20 Το εργαστήριο µας αποτελεί ένα διαγνωστικό εργαστήριο αναφοράς, για την πραγµατοποίηση µικροβιολογικών, βιοχηµικών, αιµατολογικών, ανοσολογικών και ορµονολογικών εξετάσεων. Στο εργαστήριο µας επίσης εκτελού νται και πιο εξειδικευµένες εξετάσεις όπως µοριακός έλεγχος µε PCR (πχ( για την µέτρηση ιικού φορτίου, έλεγχο θροµβοφιλίας κλπ), ανοσολογικός έλεγχος δυσανεξίας σε διατροφικούς παράγοντες και µέτρηση Τ Τ λεµφοκυτταρικής ανοσολογικής απάντησης. Τέλος, εκτελούνται ερευνητικά πρωτόκολλα που περιλαµβάνουν ανά λυση βιολογικών δειγµάτων, στατιστική επεξεργασία α ποτελεσµάτων και ανάπτυξη ʺin ʺ houseʺ διαγνωστικών µεθόδων, όπως ELISA µε ʺcustom ʺ peptidesʺ κλπ Επιστηµονικός υπεύθυνος του εργαστηρίου είναι ο Δρ Ιωάννης Ρούτσιας. Είναι Χηµικός και Ιατρός Βιοπαθολό γος Μικροβιολόγος µε διδακτορικό δίπλωµα στην Ανο σολογία. Το ερευνητικό του έργο είναι σηµαντικό (συνολικό Impact Factor διεθνών δηµοσιεύσεων = 242) και διεθνώς αναγνωρισµένο (H index( = 18), έτυχε δε δέκατρι ων ελληνικών και διεθνών βραβείων και διακρίσεων. Αριστούχος υπότρο φος Χηµικός, εισήχθη και φοίτησε εν συνεχεία στην Ιατρική Σχολή του Πανεπιστηµίου Ιωαννίνων ( ) 1997) όπου και εκπόνησε και την διδακτορική του διατρι βή µε υποτροφία (ΕΜΥ). Έλαβε την ειδικότητα Μικροβιολογίας στην Αθήνα (Νοσ Παίδων Π&Α Κυριακού) και υπήρξε Λέκτορας ʺΙατρικής Ανοσοχηµείαςʺ στο Χ.Π.Α. ( ), 2004), ενώ από το 2004 έως το 2011 είναι Λέκτορας Ανοσολογίας/Μικροβιολογίας στην Ιατρι κή σχολή του Πανεπιστηµίου Αθηνών. Είναι συντάκτης κριτής σε 12 διεθνή περιοδικά, έχει δηµοσιεύσει 50 άρθρα σε διεθνή περιοδικά (µεσος IF/αρθρο=4.8) µε > 900 βιβλιο γραφικές αναφορές (cita ons).( Έχει επιβλέψει 12 διατριβές, έχει διδάξει 10 διαφορετικά αντικείµενα (µαθήµατα) σε 6 τµήµατα (Ιατρική, Οδοντιατρική, Φαρµακευτική, τµήµα Διαιτολογίας, Χηµικό, ΠΣΕ Βιοχηµείας) και έχει 146 ανα κοινώσεις σε συνέδρια (Ελληνικά: 53, Διεθνή: 93). Τέλος έχει γράψει κεφάλαια σε 6 διεθνή και 7 ελληνικά βιβλία και είναι µέλος σε 6 επιστηµονικές εταιρίες και συλλό γους. ΠΑΡΑΛΑΒΗ ΑΠΟΤΕΛΕΣΜΑΤΩΝ Αποτελέσµατα εξετάσεων: Οι ιατροί έχουν την δυνατό τητα να βλέπουν τα αποτελέσµατα των δικών τους ασθενών, ανά πάσα στιγµή, από την ιστοσελίδα του ιατρείου.

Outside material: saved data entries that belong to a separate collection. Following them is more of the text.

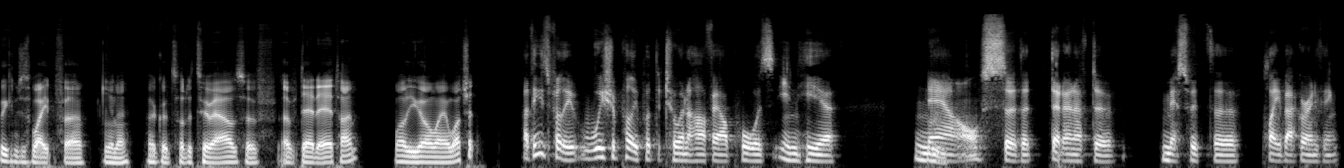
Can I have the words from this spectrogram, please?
We can just wait for, you know, a good sort of two hours of, of dead airtime while you go away and watch it. I think it's probably we should probably put the two and a half hour pause in here now so that they don't have to mess with the playback or anything.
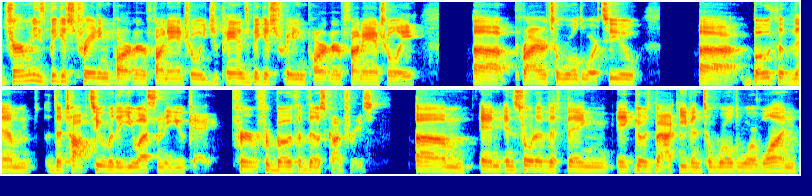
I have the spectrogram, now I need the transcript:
Germany's biggest trading partner financially, Japan's biggest trading partner financially, uh, prior to World War II uh, both of them, the top two were the U.S. and the U.K. for for both of those countries. Um, and and sort of the thing, it goes back even to World War One.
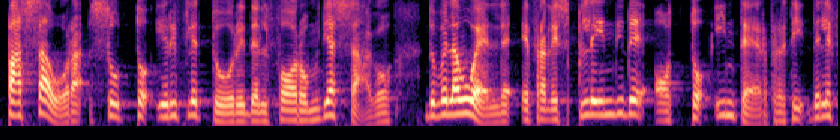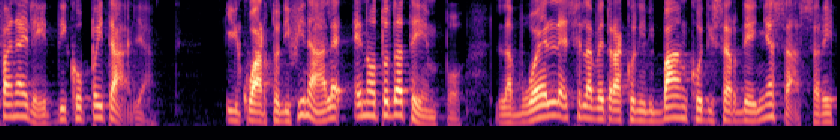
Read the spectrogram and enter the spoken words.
passa ora sotto i riflettori del forum di Assago, dove la UL è fra le splendide otto interpreti delle Final Eight di Coppa Italia. Il quarto di finale è noto da tempo. La VL se la vedrà con il Banco di Sardegna Sassari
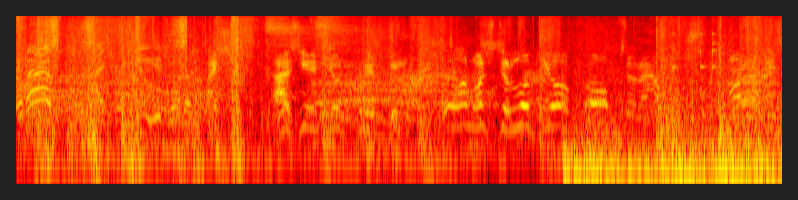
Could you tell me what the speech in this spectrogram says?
Remember, I shall need your advice. As you should, Grimby. No one wants to lug your corpse around. On knees,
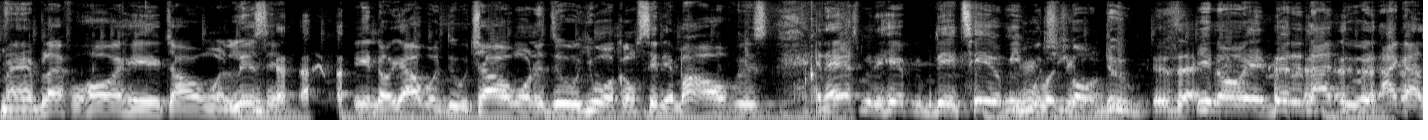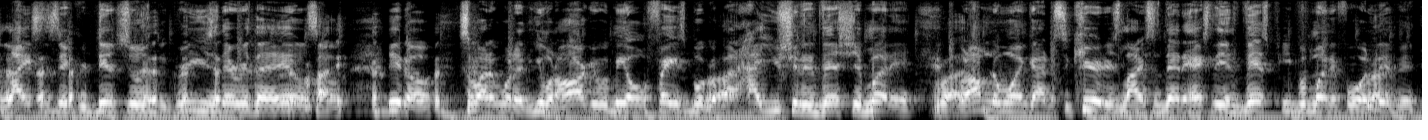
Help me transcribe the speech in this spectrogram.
Man, black for hard head. Y'all want to listen. you know, y'all want to do what y'all want to do. You want to come sit in my office and ask me to help you, but then tell me You- what, what you you gonna, gonna do. do. Exactly. You know, and better not do it. I got license and credentials, degrees, and everything else. Right. So, you know, somebody want to you want to argue with me on Facebook Right. about how you should invest your money, but I'm the one got the securities license that actually invest people money for a Right. living.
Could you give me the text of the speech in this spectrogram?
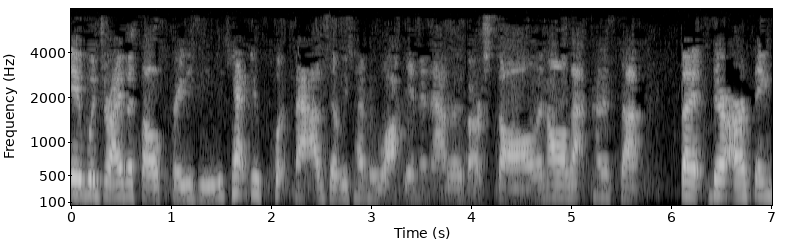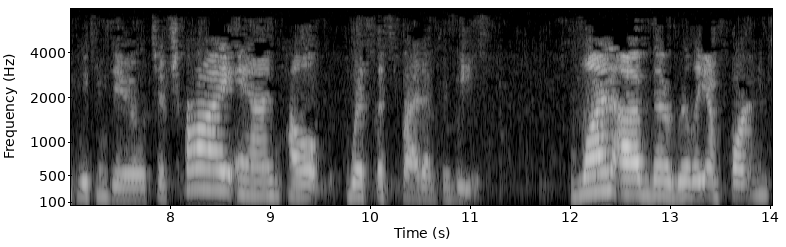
it would drive us all crazy. We can't do foot baths every time we walk in and out of our stall and all that kind of stuff. But there are things we can do to try and help with the spread of disease. One of the really important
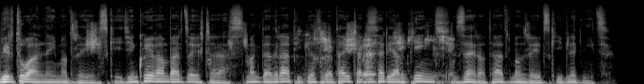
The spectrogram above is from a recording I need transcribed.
wirtualnej Modrzejewskiej. Dziękuję wam bardzo jeszcze raz. Magda Drap i Piotr Ratajczak, serial 5.0, Teatr Modrzejewskiej w Legnicy.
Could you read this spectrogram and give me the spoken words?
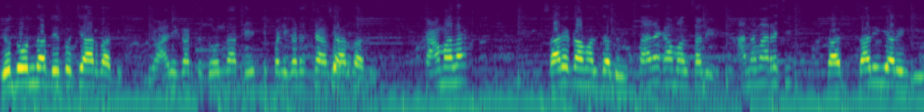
जो दोन दात येतो चार दात आहे. ह्यो अलीकडचं दोन दात आहे ती पलीकडचं चार चार दात. दात आहे. कामाला? सारे कामाला चालू आहे. साऱ्या कामाला चालू आहे. आणा मारायची? का- सारी गॅरंटी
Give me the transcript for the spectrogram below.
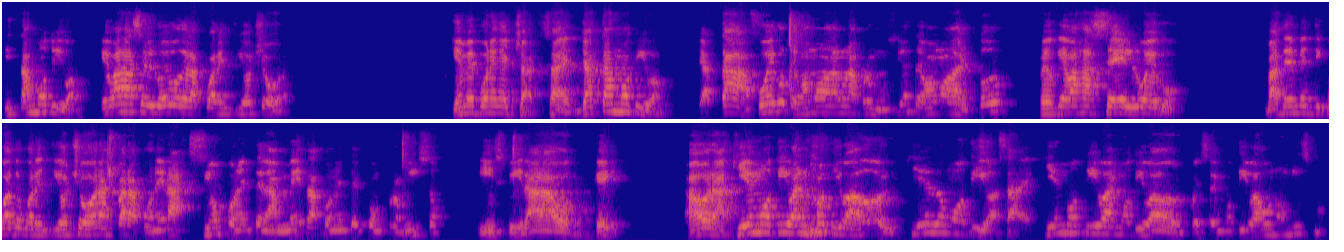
y estás motivado. ¿Qué vas a hacer luego de las 48 horas? ¿Quién me pone en el chat? ¿Sabes? Ya estás motivado, ya está a fuego, te vamos a dar una promoción, te vamos a dar todo, pero ¿qué vas a hacer luego? Vas a tener 24, 48 horas para poner acción, ponerte la meta, ponerte el compromiso inspirar a otros, ¿ok? Ahora, ¿quién motiva al motivador? ¿Quién lo motiva? ¿Sabes? ¿Quién motiva al motivador? Pues se motiva a uno mismo.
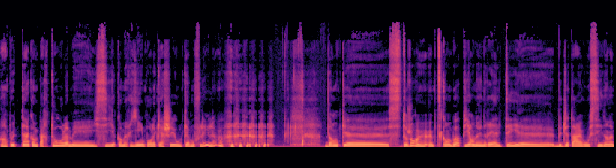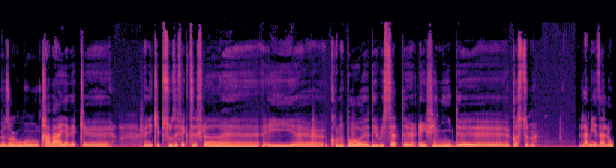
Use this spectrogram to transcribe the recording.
en peu de temps comme partout, mais ici, il n'y a comme rien pour le cacher ou le camoufler. Donc, euh, c'est toujours un, petit combat. Puis, on a une réalité euh, budgétaire aussi, dans la mesure où on travaille avec euh, une équipe sous-effectif, et qu'on n'a pas des resets euh, infinis de costumes. La mise à l'eau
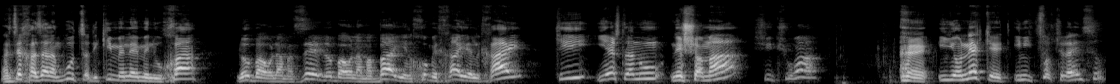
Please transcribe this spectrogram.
על זה חז"ל אמרו, צדיקים להם מנוחה, לא בעולם הזה, לא בעולם הבא, ילכו מחי אל חי, כי יש לנו נשמה שהיא קשורה, היא יונקת, היא ניצוץ של האינסוף.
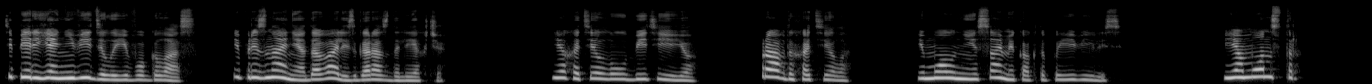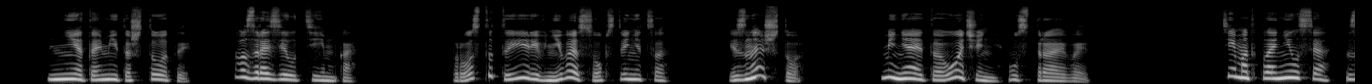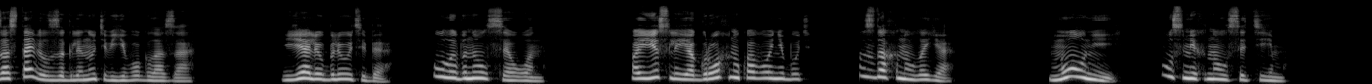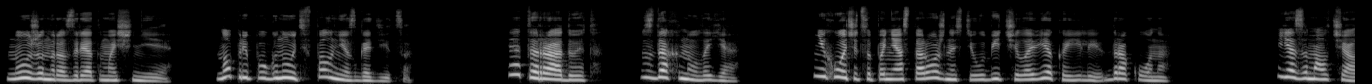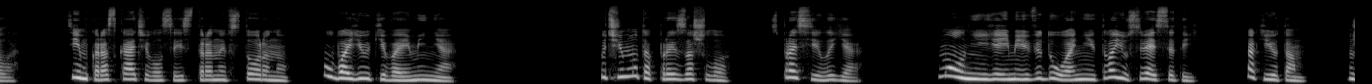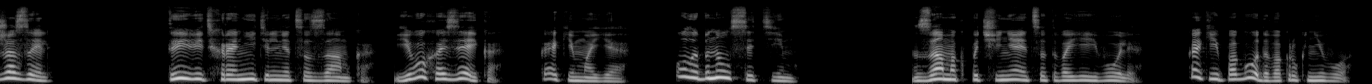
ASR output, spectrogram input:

21 Μικροβιολογικό Διαγνωστικό Ιατρείο Υπεύθυνος: Ιωάννης Γ. Ρούτσιας, Λέκτορας Ιατρικής Σχολής Εθνικού και Καποδιστριακού Πανεπιστηµίου Αθηνών Διεύθυνση: Δ. Σούτσου 48 & Αλεξάνδρας Αµπελόκηποι, Αθήνα έναντι του σταθµού Μετρό (στάση Αµπελόκηποι) Τηλ: Fax: E mail: Web: lab.gr